In the 2000 presidential election, 531 votes were all that stopped Sen. Joe Lieberman, D-Conn., from becoming the nation's first Jewish vice president. Six years later, Lieberman is fighting for his political life against Ned Lamont, an upstart opponent in Connecticut's surprisingly tight Democratic primary.
In an exclusive appearance on "This Week with George Stephanopoulos," Lieberman blasted Lamont, a Connecticut businessman with limited political experience, as a "one trick pony," calling him an "unproductive polarizer" for a campaign that has largely centered on the senator's support for the Iraq war.
"My opponent is essentially saying to [voters]: Use this primary to vote against George Bush. But I'm not George Bush," Lieberman told Stephanopoulos, ABC News' chief Washington correspondent.
"I think that those that got us into this mess should be held accountable," said Lamont, who also appeared exclusively on "This Week" in a companion interview.
Lamont acknowledged that the Iraq war has taken center stage in this unusual intraparty fight that threatens to oust Lieberman, an 18-year incumbent, from a relatively secure seat. But he added the election was about much than just Lieberman's support for the president's policies in Iraq.
"He's got 18 years of experience, but he's using it on the wrong side of the big issues of the day," Lamont told ABC News. "Eighteen years of experience, and he got our troops stuck in the middle of a bloody civil war in Iraq. Eighteen years of experience, and he's done nothing for universal health care. Eighteen years of experience, and he's trying to have it both ways on affirmative action, Social Security."
Lieberman is no stranger to close races. In 1988, Lieberman won his first Senate seat in a narrow contest against three-term Republican incumbent Lowell Weicker by wooing Republicans disillusioned with Weicker's voting record and unifying Democrats.
In 2000, then-Vice President Al Gore chose Lieberman as his running mate largely because of his reputation as a bipartisan broker. Lieberman, known as a foreign affairs hawk with a record of support for environmental causes dear to Gore, was the first Democrat to openly chastise President Bill Clinton over the Monica Lewinsky scandal.
Now, the same conservative style that won him his seat in the Senate 18 years ago and nearly delivered the vice presidency in 2000 could spell the end of Lieberman's political career at the hands of his own party's voters in his home state.
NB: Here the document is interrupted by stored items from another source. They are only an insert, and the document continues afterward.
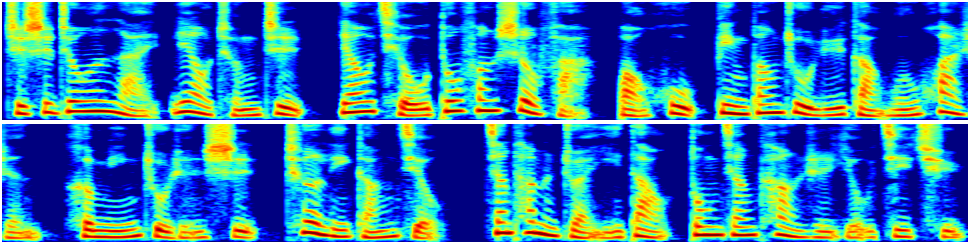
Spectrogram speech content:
指示周恩来、廖承志，要求多方设法保护并帮助旅港文化人和民主人士撤离港九，将他们转移到东江抗日游击区。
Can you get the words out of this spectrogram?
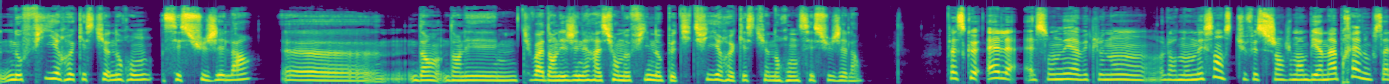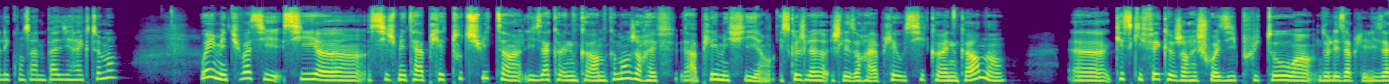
nos filles requestionneront ces sujets-là euh, dans, dans les, tu vois, dans les générations, nos filles, nos petites filles requestionneront ces sujets-là. Parce que elles, elles sont nées avec le nom, leur nom de naissance. Tu fais ce changement bien après, donc ça les concerne pas directement. Oui, mais tu vois, si si euh, si je m'étais appelée tout de suite hein, Lisa Cohen-Corn, comment j'aurais appelé mes filles hein? Est-ce que je, je, les aurais appelées aussi Cohen-Corn? Euh, Qu'est-ce qui fait que j'aurais choisi plutôt hein, de les appeler Lisa,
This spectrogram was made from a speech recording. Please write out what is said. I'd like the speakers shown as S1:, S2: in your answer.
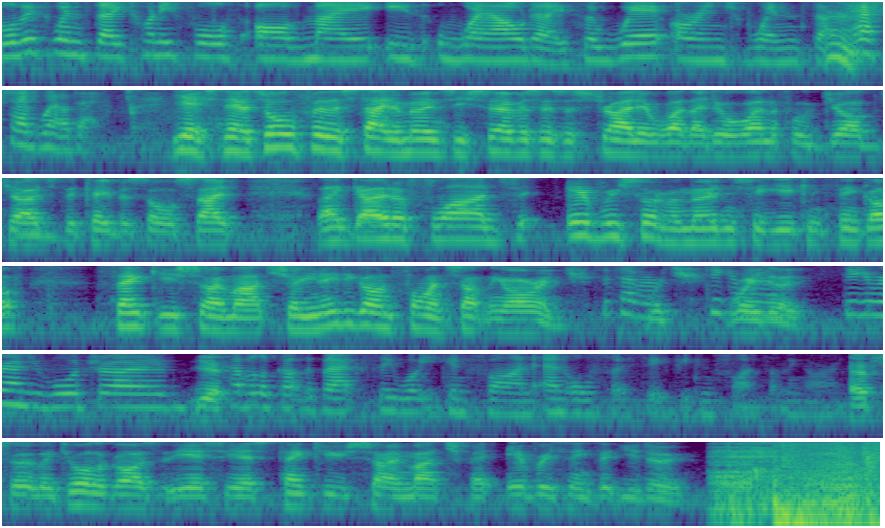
S1: Well, this Wednesday, 24th of May, is Wow Day. So wear orange Wednesday.
S2: Mm.
S1: Hashtag Wow Day.
S2: Yes, now it's all for the State Emergency Services Australia, why they do a wonderful job, Judge, to keep us all safe. They go to floods, every sort of emergency you can think of. Thank you so much. So you need to go and find something orange,
S1: Just have a
S2: which
S1: dig
S2: we
S1: around,
S2: do.
S1: dig around your wardrobe.
S2: Yep.
S1: Have a look up the back, see what you can find, and also see if you can find something orange.
S2: Absolutely. To all the guys at the SES, thank you so much for everything that you do.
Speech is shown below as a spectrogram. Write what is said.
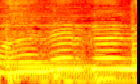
மலர்கள்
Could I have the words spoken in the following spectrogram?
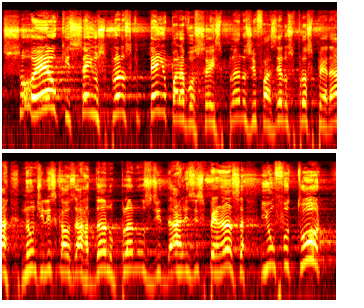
Sou eu que sei os planos que tenho para vocês, planos de fazê-los prosperar, não de lhes causar dano, planos de dar-lhes esperança e um futuro.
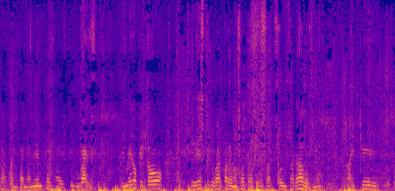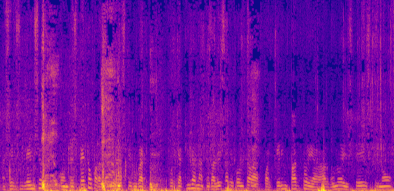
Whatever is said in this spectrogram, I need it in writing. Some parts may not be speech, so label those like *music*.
de acompañamientos a estos lugares. Primero que todo, este lugar para nosotros es, son sagrados, ¿no? Hay que hacer silencio con respeto para subir a este lugar, porque aquí la naturaleza le conta cualquier impacto de a alguno de ustedes que no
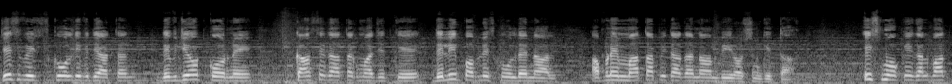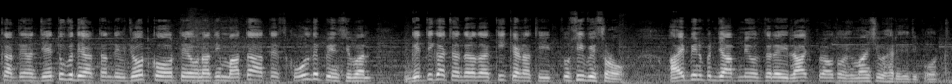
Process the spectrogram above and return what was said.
ਜਿਸ ਵਿੱਚ ਸਕੂਲ ਦੀ ਵਿਦਿਆਰਥਣ ਦਿਵਜੋਤ ਕੌਰ ਨੇ ਕਾਂਸੇ ਦਾ ਤਗਮਾ ਜਿੱਤ ਕੇ ਦਿੱਲੀ ਪਬਲਿਕ ਸਕੂਲ ਦੇ ਨਾਲ ਆਪਣੇ ਮਾਤਾ-ਪਿਤਾ ਦਾ ਨਾਮ ਵੀ ਰੋਸ਼ਨ ਕੀਤਾ। ਇਸ ਮੌਕੇ ਗੱਲਬਾਤ ਕਰਦੇ ਹਾਂ ਜੇਤੂ ਵਿਦਿਆਰਥਣ ਦਿਵਜੋਤ ਕੌਰ ਤੇ ਉਹਨਾਂ ਦੀ ਮਾਤਾ ਅਤੇ ਸਕੂਲ ਦੇ ਪ੍ਰਿੰਸੀਪਲ ਗਿੱਤਿਕਾ ਚੰਦਰਾ ਦਾ ਕੀ ਕਹਿਣਾ ਸੀ, ਤੁਸੀਂ ਵੀ ਸੁਣੋ। ਆਈਬੀਐਨ ਪੰਜਾਬ ਨਿਊਜ਼ ਦੇ ਲਈ ਰਾਜਪੁਰਾ ਤੋਂ ਹਿਮਾਂਸ਼ੂ ਹਰੀ ਦੀ ਰਿਪੋਰਟ।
"It's crunch time," said Lieberman, who has fallen from Connecticut's most popular to the precipice of defeat. While Lieberman accepts that his support of the Iraq war is not popular within the Democratic Party, he was quick to point out that his support has not been unquestioning. "I've been scapegoated, to tell you the truth, because I have not hesitated to criticize the conduct of this war."
Still, he acknowledged the inter-party criticism didn't catch him off-guard. "I'm not surprised at it, because I know that I've taken a position on one issue, Iraq, which is not shared by a lot of other Democrats."
Lieberman remained steadfast on Iraq and insisted that the war is in the best interests of the American people.